#### [EXERCISE REQUIREMENTS]
In your copy, reproduce each entry exactly and leave out the pictures.
——
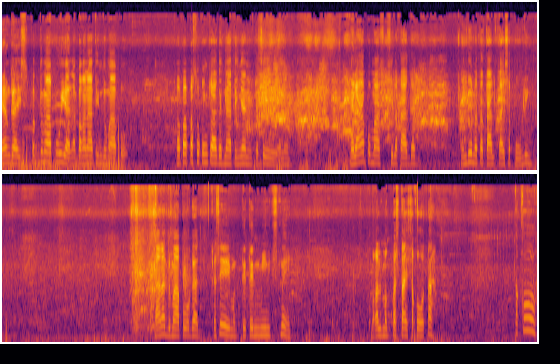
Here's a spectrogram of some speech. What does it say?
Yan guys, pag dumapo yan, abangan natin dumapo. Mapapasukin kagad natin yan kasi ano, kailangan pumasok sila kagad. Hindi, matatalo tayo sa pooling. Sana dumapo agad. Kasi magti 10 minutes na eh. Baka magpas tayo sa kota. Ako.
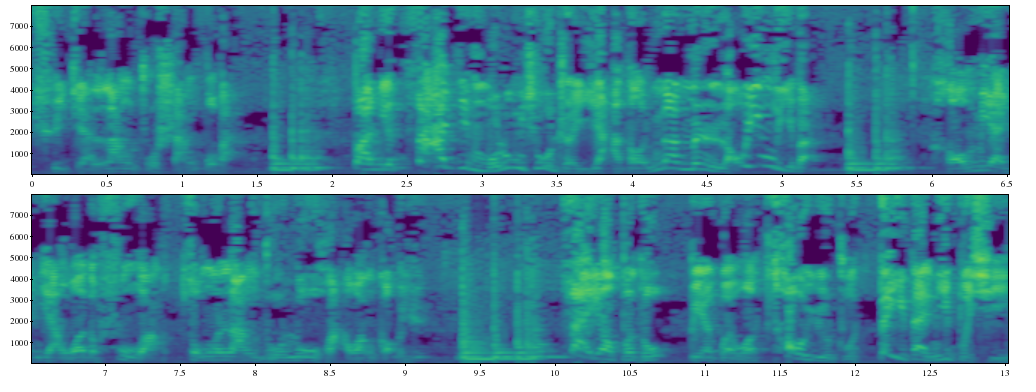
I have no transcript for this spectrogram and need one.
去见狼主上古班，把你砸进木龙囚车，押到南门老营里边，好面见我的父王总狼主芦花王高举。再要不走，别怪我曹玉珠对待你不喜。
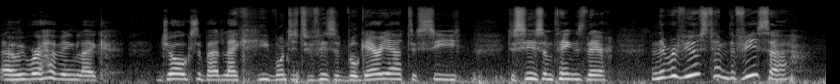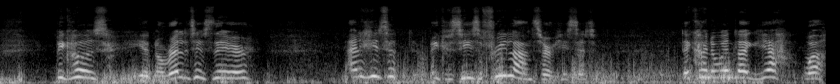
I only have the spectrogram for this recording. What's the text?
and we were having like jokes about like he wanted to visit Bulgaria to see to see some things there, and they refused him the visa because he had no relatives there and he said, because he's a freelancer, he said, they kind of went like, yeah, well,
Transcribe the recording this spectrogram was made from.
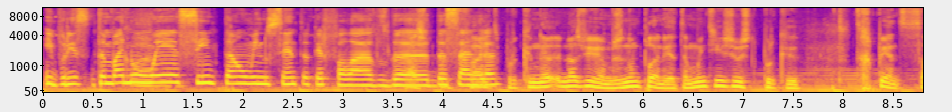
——
#### [TASK SOLUTION]
Here's a spectrogram of some speech. What does it say?
Yan guys, pag dumapo yan, abangan natin dumapo. Mapapasukin kagad natin yan kasi ano, kailangan pumasok sila kagad. Hindi, matatalo tayo sa pooling. Sana dumapo agad. Kasi magti 10 minutes na eh. Baka magpas tayo sa kota. Ako.
I have no transcript for this spectrogram and need one.
去见狼主上古班，把你砸进木龙囚车，押到南门老营里边，好面见我的父王总狼主芦花王高举。再要不走，别怪我曹玉珠对待你不喜。
I only have the spectrogram for this recording. What's the text?
and we were having like jokes about like he wanted to visit Bulgaria to see to see some things there, and they refused him the visa because he had no relatives there and he said, because he's a freelancer, he said, they kind of went like, yeah, well,
Transcribe the recording this spectrogram was made from.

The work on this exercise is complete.